This is my most favorite book of all time!!! It really makes me feel like a kid again, but it also teaches a valuable lesson at the end. I also shared this book to my friends/family members/ and book group they adored it!!!
Guest More than 1 year ago
i just finished readng this book and thought it was very good. it was the book when i turned to at night when i couldn't sleep, even after i was practically dead asleep, the amzing story pulled me in making me turn page after page. i think that this was a very good bok and i definantly recomend it.
Guest More than 1 year ago
i just finished this book today and thought it was an amazing web of adventure, at night i couldnt stop turning page after page hours after my bed time. it was a furius web of insanities, yet... it all made sence, i definately recommend this book.
Guest More than 1 year ago
I think this book is nice for kids or people who love mystery. This book is about a pair of sunglasses that were found on a mountain at a camp that Kevin stays at. The sunglasses have magical powers. The sunglasses lets Kevin get a lot of cool stuff. He gets everything a kid could dream of having. Then the glasses get a little to powerful for him to handle.
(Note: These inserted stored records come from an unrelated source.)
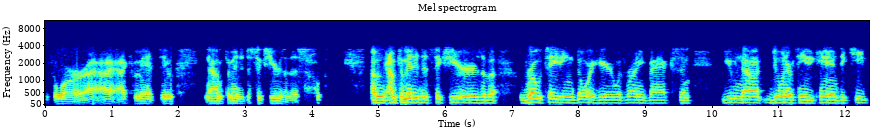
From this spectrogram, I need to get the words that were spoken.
before I, I, I commit to. Now I'm committed to six years of this. I'm I'm committed to six years of a rotating door here with running backs and you not doing everything you can to keep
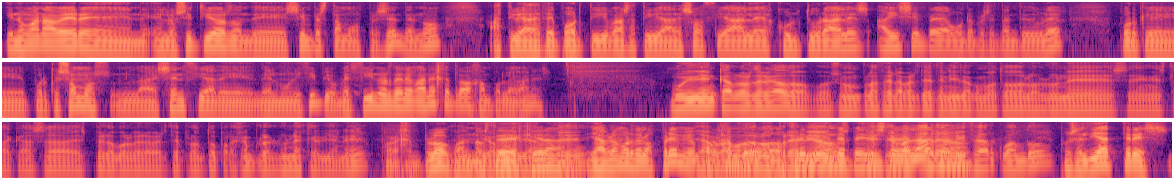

Anonymous More than 1 year ago
While it isn't as good as Everlost or Unwind, The Eyes of Kid Midas is still a good read.
Guest More than 1 year ago
wow! all i can is it was amazing the way the author imagined about the flow of the story... it's so amazing.. and as a teen i can somehow relate to Kevin Midas, and just so you know before i read this book.. how i wished to have a power to get the things that i want,but then,as a lesson of the story, we can't get all the things that we want,if we do, lots of things will be affected...attitude,family,surrounding..friends and people who trust you.... tnx